A morally persuasive idea

Prof. Dr. Christoph Safferling, Vice President of the Advisory Board of the International Nuremberg Principles Academy (IANP). (Image: Gabriele Neumann)

On the 70th anniversary of the start of the Nuremberg Trials: an interview with legal expert Prof. Dr. Christoph Safferling

Prof. Safferling is Vice President of the Advisory Board of the International Nuremberg Principles Academy (IANP), which was inaugurated on 6 June 2015. In addition to Prof. Safferling, the Advisory Board’s nine members include Vice President Serge Brammertz, chief prosecutor of the International Criminal Tribunal for the former Yugoslavia, President Thomas Buergenthal, former judge at the International Court of Justice in The Hague, and Sang-Hyun Song, former president of the International Criminal Court. The Academy was set up by the Federal Foreign Office, the Free State of Bavaria and the city of Nuremberg to promote international criminal law. It is based at the historic site of the Nuremberg Trials, in courtroom 600 of the Nuremberg Palace of Justice. Prof. Safferling is Chair of Criminal Law, Criminal Procedure Law and Commercial Criminal Law at FAU.

The Nuremberg Trials and the Nuremberg Principles are considered landmarks of modern international criminal law. The International Nuremberg Principles Academy (IANP), as a forum for current discussion in international criminal law which aims to promote peace through law, is following in some significant footsteps. What are your tasks as a member of the Advisory Board?

IANP’s goal is to promote the legitimacy, lawfulness and acceptance of international criminal law and its application everywhere in the world, and thus to support the struggle against impunity for serious crimes that affect the international community as a whole. Its work includes interdisciplinary research, specialised training and consultation for particular target groups, and education in human rights. IANP’s work is directed to jurists in international criminal courts, academics, diplomats and multipliers all over the world. IANP makes a special priority of working with countries and societies that face challenges in international criminal law. Through its work, the Academy makes a systematic contribution toward the enforcement of the Nuremberg Principles, a cornerstone of modern international criminal law.

The Advisory Board sets the standards for and determines the focuses of IANP’s work. Here it is important to identify urgent problems in international criminal law and to provide the Academy with suggestions for appropriate programmes.

In 1950, with the adoption of the Nuremberg Principles, the international community declared for the first time that it was determined to universally put an end to impunity for international crime.
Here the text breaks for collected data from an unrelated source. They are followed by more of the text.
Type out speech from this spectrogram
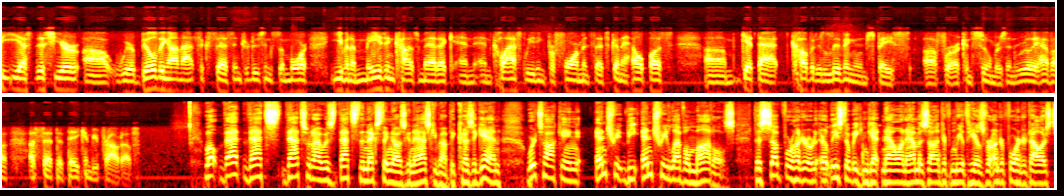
CES this year, uh, we're building on that success, introducing some more even amazing cosmetic and and class leading performance that's going to help us um, get that coveted living room space uh, for our consumers and really have a, a set that they can be proud of. Well, that that's that's what I was. That's the next thing I was going to ask you about because again, we're talking entry the entry level models, the sub four hundred, or at least that we can get now on Amazon, different retailers for under four hundred dollars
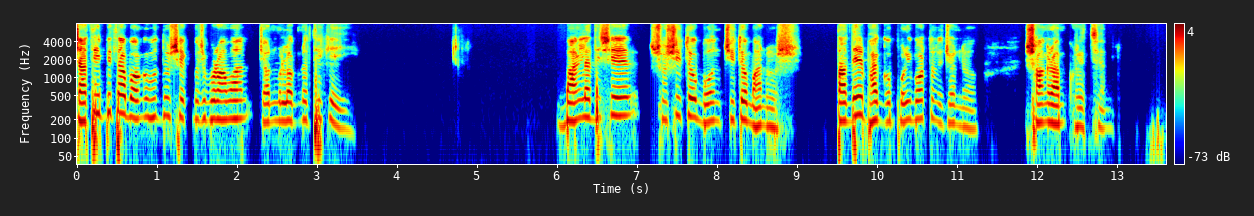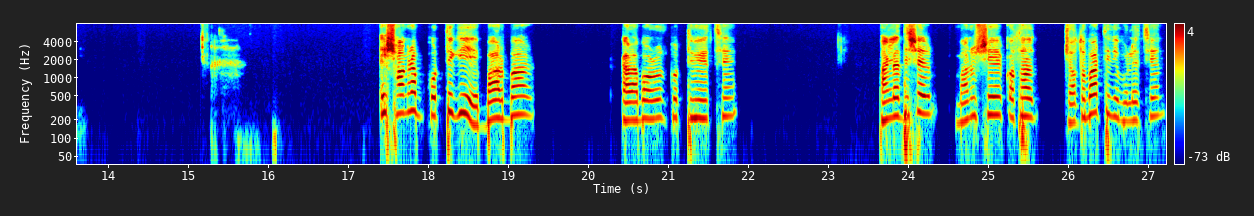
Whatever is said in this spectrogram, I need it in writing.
জাতির পিতা বঙ্গবন্ধু শেখ মুজিবুর রহমান জন্মলগ্ন থেকেই বাংলাদেশের শোষিত, বঞ্চিত মানুষ। তাদের ভাগ্য পরিবর্তনের জন্য সংগ্রাম করেছেন। এই সংগ্রাম করতে গিয়ে বারবার কারাবরণ করতে হয়েছে। বাংলাদেশের মানুষের কথা যতবার তিনি বলেছেন,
Looking back now, 70 years after the start of the Nuremberg Trials, how much do you think has been achieved?

It is impossible to exaggerate the significance of what began in Nuremberg back in 1945. The idea, which was largely formulated by the US chief prosecutor Robert H. Jackson, of bringing heads of government and military commanders before a criminal court just like any other criminal revolutionised international law. The fact that the idea survived past the end of the Cold War shows its moral persuasiveness. However, it has not yet become fully established worldwide, even though we now have the International Criminal Court which was set up in 2002. We have not yet put an end to impunity for crimes against humanity – we have to fight for the ideas that originated in Nuremberg on a daily basis.

In light of this, what can be said about the current conflict in Syria?
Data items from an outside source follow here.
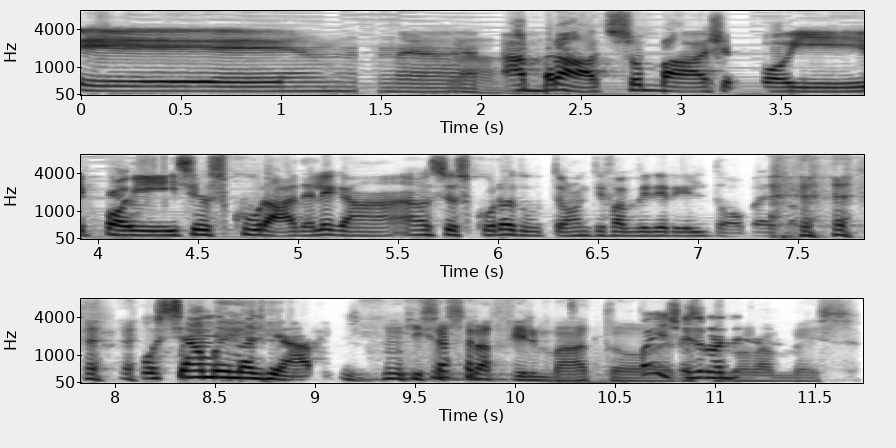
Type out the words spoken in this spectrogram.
E eh, ah. abbraccio, bacio e poi, poi si oscurate le gambe, si oscura tutto, non ti fa vedere il dopo. Possiamo immaginare. Chissà se l'ha filmato. Poi ci sono non l'ha messo.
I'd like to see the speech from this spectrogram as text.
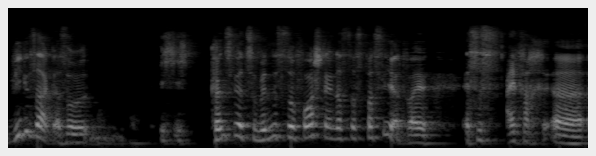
wie gesagt, also ich, ich könnte es mir zumindest so vorstellen, dass das passiert, weil es ist einfach äh,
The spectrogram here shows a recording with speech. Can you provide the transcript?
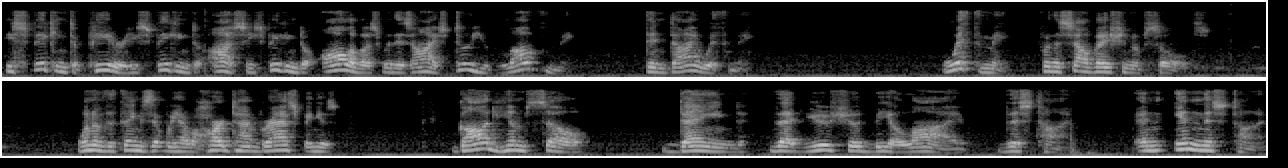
He's speaking to Peter. He's speaking to us. He's speaking to all of us with his eyes. Do you love me? Then die with me. With me for the salvation of souls. One of the things that we have a hard time grasping is God Himself deigned that you should be alive this time and in this time.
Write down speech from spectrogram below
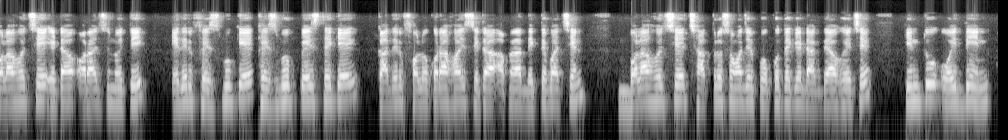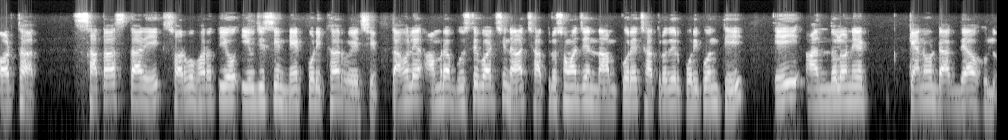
বলা হচ্ছে এটা অরাজনৈতিক। এদের ফেসবুকে, ফেসবুক পেজ থেকে কাদের ফলো করা হয় সেটা আপনারা দেখতে পাচ্ছেন। বলা হয়েছে ছাত্র সমাজের পক্ষ থেকে ডাক দেওয়া হয়েছে। কিন্তু ওই দিন, অর্থাৎ সাতাশ তারিখ সর্বভারতীয় ইউজিসি নেট পরীক্ষা রয়েছে। তাহলে আমরা বুঝতে পারছি না ছাত্র সমাজের নাম করে ছাত্রদের পরিপন্থী এই আন্দোলনের কেন ডাক দেওয়া হলো?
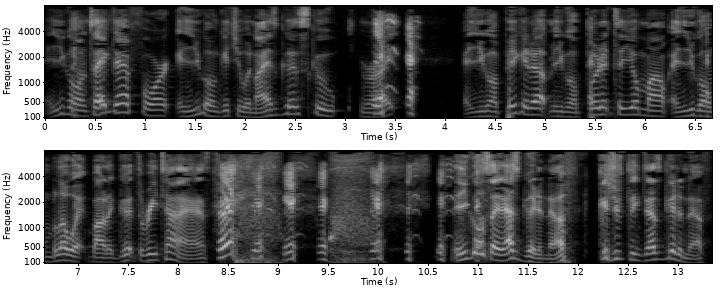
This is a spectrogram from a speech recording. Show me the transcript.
And you're gonna take that fork and you're gonna get you a nice good scoop, right? and you're gonna pick it up and you're gonna put it to your mouth and you're gonna blow it about a good three times. And you're gonna say that's good enough because you think that's good enough.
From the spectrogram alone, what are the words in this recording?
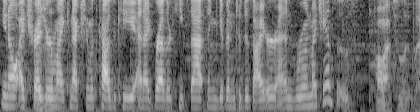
You know, I treasure mm-hmm. my connection with Kazuki, and I'd rather keep that than give in to Desire and ruin my chances. Oh, absolutely.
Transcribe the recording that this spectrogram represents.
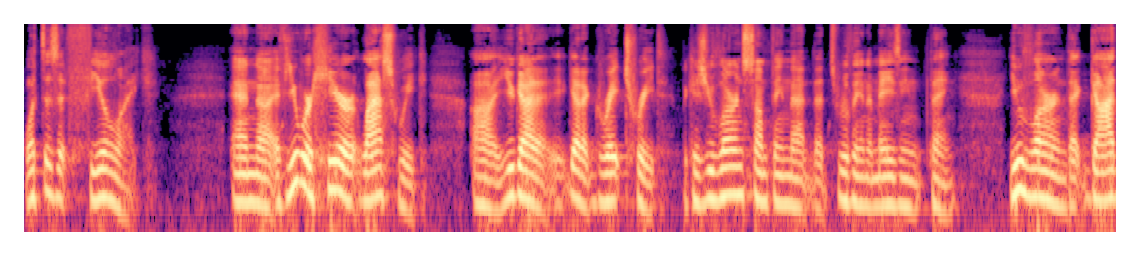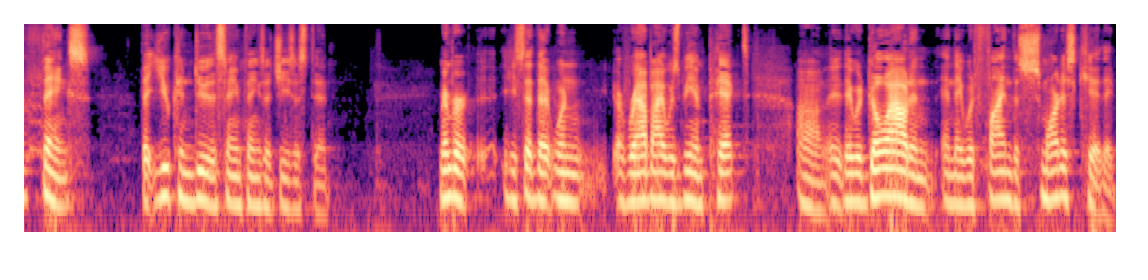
What does it feel like? And uh, if you were here last week, uh, you, got a, you got a great treat because you learned something that, that's really an amazing thing. You learned that God thinks that you can do the same things that Jesus did. Remember, he said that when a rabbi was being picked, uh, they, would go out and, and they would find the smartest kid. They'd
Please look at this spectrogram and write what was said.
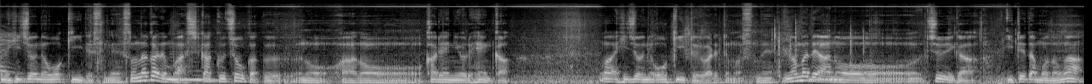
とい非常に大きいですね、はい、その中でも視覚聴覚のあの加齢による変化は非常に大きいと言われてますね。今まであの、注意がいてたものが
The conflict in Syria is an immense challenge for the world. The International Criminal Court has not yet become involved, but national prosecutors – including the Federal Prosecutor General in Germany – have to deal with cases from the Syrian context on a daily basis. For example, German citizens are involved in the fighting, making themselves liable to prosecution for war crimes and possibly even genocide. Back in Germany they may also be considered a terrorist threat. The conflicts are becoming globalised and for this reason the only way to prevent and stop them is through international efforts. The International Criminal Court would be hopelessly overwhelmed if it had to prosecute all the crimes. Nation states therefore need to be able to prosecute international crimes effectively. This is also one of the lessons from Nuremberg: mass crimes cannot be dealt with fully from a legal point of view without the help of the judicial authorities in individual states. This is exactly where IANP aims to come in.

Further information:
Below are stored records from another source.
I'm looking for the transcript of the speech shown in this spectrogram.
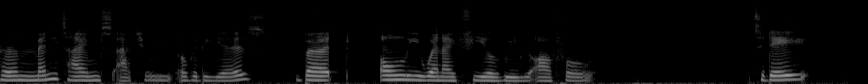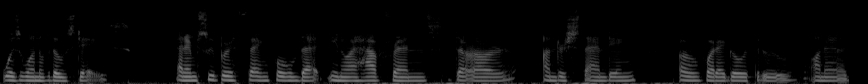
her many times actually over the years, but only when I feel really awful. Today was one of those days, and I'm super thankful that, you know, I have friends that are understanding of what I go through on a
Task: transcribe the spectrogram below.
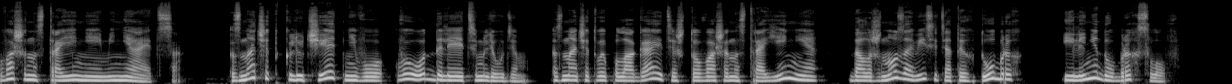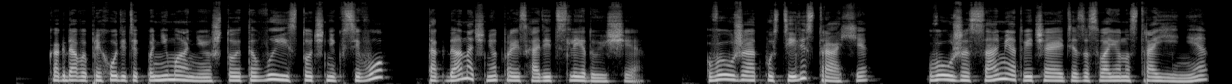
ваше настроение меняется. Значит, ключи от него вы отдали этим людям. Значит, вы полагаете, что ваше настроение должно зависеть от их добрых или недобрых слов. Когда вы приходите к пониманию, что это вы источник всего, тогда начнет происходить следующее. Вы уже отпустили страхи, вы уже сами отвечаете за свое настроение,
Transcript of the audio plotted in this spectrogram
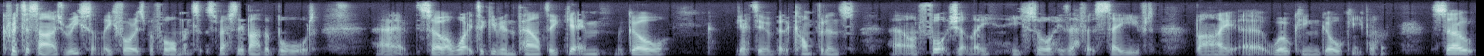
criticised recently for his performance, especially by the board. Uh, so I wanted to give him the penalty, get him a goal, get him a bit of confidence. Uh, unfortunately, he saw his efforts saved by uh, Woking goalkeeper. So,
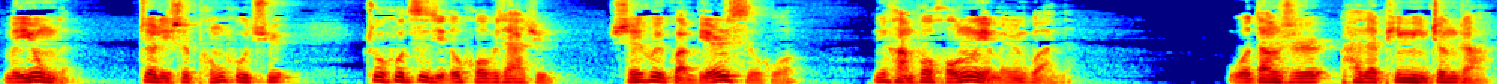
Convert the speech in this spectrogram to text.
没用的。这里是棚户区，住户自己都活不下去，谁会管别人死活？你喊破喉咙也没人管的。”我当时还在拼命挣扎，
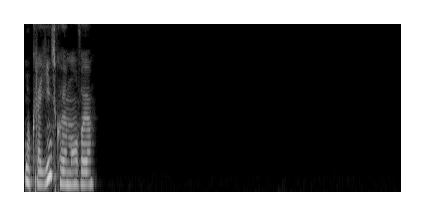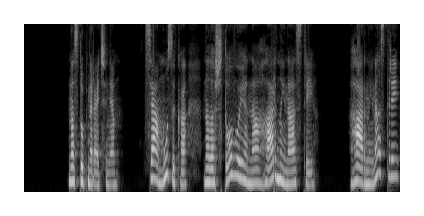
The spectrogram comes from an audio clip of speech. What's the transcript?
українською мовою. Наступне речення. Ця музика налаштовує на гарний настрій. Гарний настрій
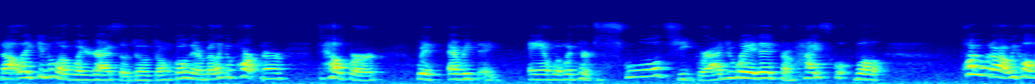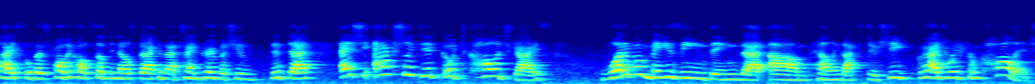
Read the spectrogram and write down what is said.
not like in a love way, guys, so don't, don't go there, but like a partner to help her with everything. and went with her to school. She graduated from high school. Well, probably what we call high school, but it's probably called something else back in that time period. But she did that, and she actually did go to college, guys. What an amazing thing that um, Helen got to do. She graduated from college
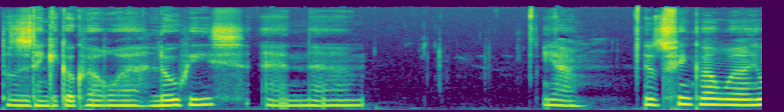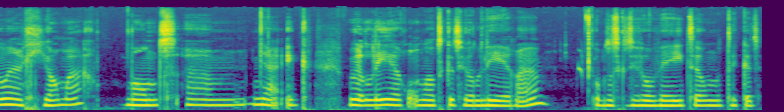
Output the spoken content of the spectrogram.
Dat is denk ik ook wel uh, logisch. En uh, ja, dat vind ik wel heel erg jammer. Want um, ja, ik wil leren omdat ik het wil leren. Omdat ik het wil weten. Omdat ik het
Prof. Dr. Christoph Safferling
Phone: +49 9131 8522247

Addition information